Getting Down and Dirty With Big Healthcare Data

In 2005, President George W. Bush spoke at the Cleveland Clinic while I was there as a precocious third-year medical student. His goal was to promote a 10-year plan to computerize half of Americans healthcare data to allow for secure healthcare data sharing across institutions [1].

Flash forward four years to February of 2009, and the American Recovery and Reinvestment Act (Obamacare to some) was enacted with the goal to "promote the adoption and meaningful use of interoperable health information technology"[2]. As part of the Medicare program there have been incentives (and future punishments) for incorporating the ability to share healthcare information through health information exchanges.
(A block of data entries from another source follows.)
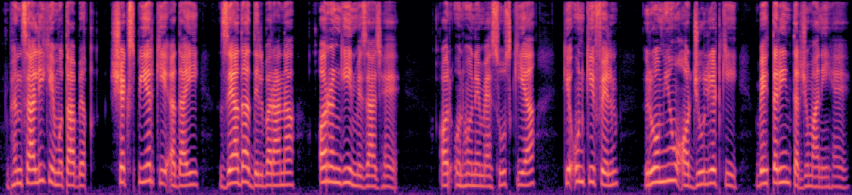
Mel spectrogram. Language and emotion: Urdu, neutral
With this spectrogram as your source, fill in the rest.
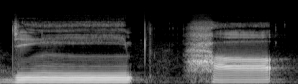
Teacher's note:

This would (in a perfect world) allow for a healthcare provider to view data from other institutions and potentially improve quality and/or decrease costs (value).

As a gastroenterologist and Director of the Data Core in Research Services at the Regenstrief Institute, I have been a major advocate for secure widespread sharing of healthcare data to improve the value of healthcare in American (more on this in future postings). The overall goal is to have the right information, at the right time, to the right person to make the right decision for the patient (R4 Goal). The Regenstrief Institute houses the oldest and largest health information exchange (HIE) in the country with over 30 years of electronic health records on 18 million unique individuals and over 4 billion clinical data points (e.g. labs, billing codes, etc.). With over 80 hospitals now participating in healthcare data sharing, this is a model for a national health information exchange that was envisioned by President Bush and pushed forward by the monetary rewards of the American Recovery and Reinvestment Act.
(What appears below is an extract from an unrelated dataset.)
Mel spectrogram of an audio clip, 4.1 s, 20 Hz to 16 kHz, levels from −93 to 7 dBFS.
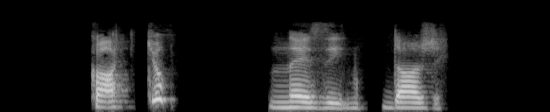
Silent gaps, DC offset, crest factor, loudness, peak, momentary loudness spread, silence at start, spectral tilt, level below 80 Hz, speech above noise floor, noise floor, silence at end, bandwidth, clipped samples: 1.02-1.10 s, 1.35-2.01 s, 2.76-2.86 s; under 0.1%; 20 dB; -19 LUFS; 0 dBFS; 11 LU; 0.7 s; -7.5 dB/octave; -66 dBFS; over 72 dB; under -90 dBFS; 0.85 s; 7.2 kHz; under 0.1%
This all sounds wonderful from the surface (and from the politicians). However, the reality of healthcare data is that it does not work as well as what we would hope. We are now 10 years later and have, as of 2014, 76% of hospitals on at least a "basic" electronic health record system (EHR) [3]. However, the decision to rapidly expand the electronic availability of healthcare records has some major downstream consequences.

For instance, can your gender change throughout your life? You can within healthcare data, even without involving Caitlyn Jenner's surgeons [4]. Or can a patient be born after they die? Sean Connery was able to do this back in 1967 [5], and yes, it happens in healthcare data.

These are real scenarios that have been published in peer reviewed healthcare literature and impact the care of real life patients. How does this happen? The answer is complex and a combination of people and policies that have not been aligned as we have digitalized the healthcare enterprise.

Have no fear of perfection -- you'll never reach it.
- Salvador Dali

Humans are fallible. Humans entering data into healthcare records are no different. Gender, date of birth, ethnicity and many other demographic factors are often manually entered by a clerk or medical assistant within a health care system. Billing codes are assigned from hospitalizations by reviewing the documentation (often incomplete) and potentially assigning a non-specific code (more on ICD9/10 in future posts).

Even if there is internal reliability (within a hospital), in the era of data sharing across institutions on variable EHRs, there is increasing room for error. This is so common that researchers will often choose the gender, race or date of birth that is closest to their topic of interest or take the demographic characteristic that occurs most often. It is unclear, then, how much these assumptions play a role in outcomes of research, therefore influencing future patient care simply due to information entered at the initial point of care. In other words, would you want a future doctor of yours to use outdated or incorrect information to treat you?

How do you fix this? Well, Salvador Dali was correct in stating that we should have no fear of perfection, but we can put processes in place to make it more reachable.

Over the next months, I will highlight specific research questions posed and how the "dirtiness" of data effects the assumptions that we make and the outcomes of research. Hopefully this will illuminate the challenges faced within "Big Data" in the healthcare field and generate discussion of how to handle the imperfect world in which we live.